A: 2010

 

Q: Did you play instruments in the school band or did just play outside of school?

A: I played trumpet for a bit and played the guitar in the middle school jazz band. I really wasn’t that interested in playing or creating music until I was 21 or so.

 

Q: What changed when you turned 21 that made you want to pursue music?
A: I think it was when Dirtpope was done and I realized I still wanted to create within the medium of music and especially be in a band with Paul.

 

Q: When did you first start playing guitar and writing music?

A: My dad always had guitars around the house. I didn’t really attempt to play until I was around 13.

 

Q: In Oneonta, you and some  friends formed a band called Dirtpope in 2012. Do you consider KLOZAPIN a totally different band from Dirtpope or do you consider Dirtpope a stage of KLOZAPIN?

A: It’s a completely different band. Dirtpope was a doom metal band…maybe hardcore. I don’t know. None of us really took that band seriously but it was a fun time.

 

Provided Photo.  Todorov (left), of Clifton Park, sings and plays guitar in his band KLOZAPIN.

Provided Photo.
Todorov (left), of Clifton Park, sings and plays guitar in his band KLOZAPIN.

Q: How would you describe your sound and how it has changed over the years?

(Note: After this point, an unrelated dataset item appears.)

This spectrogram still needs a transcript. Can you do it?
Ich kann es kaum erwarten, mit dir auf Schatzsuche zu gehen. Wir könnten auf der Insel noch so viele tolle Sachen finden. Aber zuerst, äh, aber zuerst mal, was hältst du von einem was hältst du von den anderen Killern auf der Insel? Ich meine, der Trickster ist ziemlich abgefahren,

A: It’s much more textured and polished; a more realized vision. I want people to listen or experience KLOZAPIN as an escape from what their normal reality is. Influence-wise, we try to do our own thing, but I’d be lying if I didn’t say I was obsessed with Sterolab and Italian composers from the sixties and seventies. Guys like Piero Piccioni and Gianni Ferrio. Piero Umiliani, too. So, the new sound is almost like lounge, cinematic dreamscapes meet the future of psychedelic pop, in my eyes anyway.

 

Q: Can you tell me about your album art and music videos? What kind of visual imagery do you gravitate toward? Do you make your own music videos?

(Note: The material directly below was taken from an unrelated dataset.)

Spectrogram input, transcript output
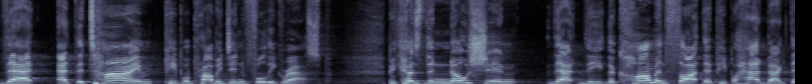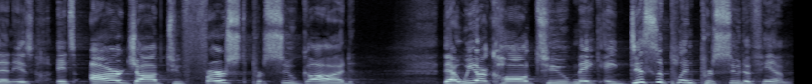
that at the time people probably didn't fully grasp. Because the notion that the, the common thought that people had back then is it's our job to first pursue God, that we are called to make a disciplined pursuit of Him.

A: I think all of the art of Kloz is reflective of the music. It’s cryptic and mysterious, maybe a bit supernatural or out of body, like looking back at your past, or past selves, old friends and family. I’ve made the couple videos we have online but to be honest, I’m pretty ‘whatever’ about them. I’d like to be able to have a budget to make something fully realized, but until that point I want work with other artists and collaborate on videos. We shall see.

 

Q: What’s your writing process like? Do you write the songs on your own or is it a collaborative process?

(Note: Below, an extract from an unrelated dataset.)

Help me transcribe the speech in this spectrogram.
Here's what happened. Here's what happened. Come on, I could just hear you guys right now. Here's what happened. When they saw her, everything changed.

A: I usually come in with demos or the skeleton of the songs, meaning the guitar part and the vocals and general structure. But things always change once we interpret the song live. I never tell Paul what to play on bass or anything like that. I like the idea of not knowing everything that will be.  

 

Q: If you could tour with anyone, who would you want to tour with?

A: Drake.

 

Q: What do you use to distort your voice? Why did you decide to do that?

A: Just an effect machine. Sometimes, I’ll use an effect that doubles up what I’m singing, but at an octave above. Maybe I’ll grow out of it, but right now I still really enjoy f*cking with the idea of the illusion of it all.

 

Q: Do you have any anxiety about being on stage and singing in front of strangers? If so, how do you deal with that?

A: I did at first but I don’t really think about it anymore. I’m usually in a kind of meditative trance state when I play. Paul is the real stage personality, which I love. I wish I could be playing on stage and watching him dance around at the same time.

 

Q: Can you try to describe the atmosphere at your shows? Has that changed dramatically since the Oneonta shows?

A: The atmosphere now is much more of a full experience. We use visual projections when we can. It allows us to distort that line between band and audience. I want people to not feel like they have to watch me playing an instrument. KLOZAPIN is four guys creating the illusion of something outside of  just four guys playing instruments in a room.

 

Q: Do you write when you’re struck by inspiration or does it feel more like work?

A: It never feels like work. It’s more like…  I’ll go through a week of intense inspiration and get everything I can down, and then I’ll move onto something other than music for a bit. I have a bad habit of being a scatterbrain.

 

Q: What are you working on this year?

A: Right now we’re close to putting out a new single, and then working on the rest of the album.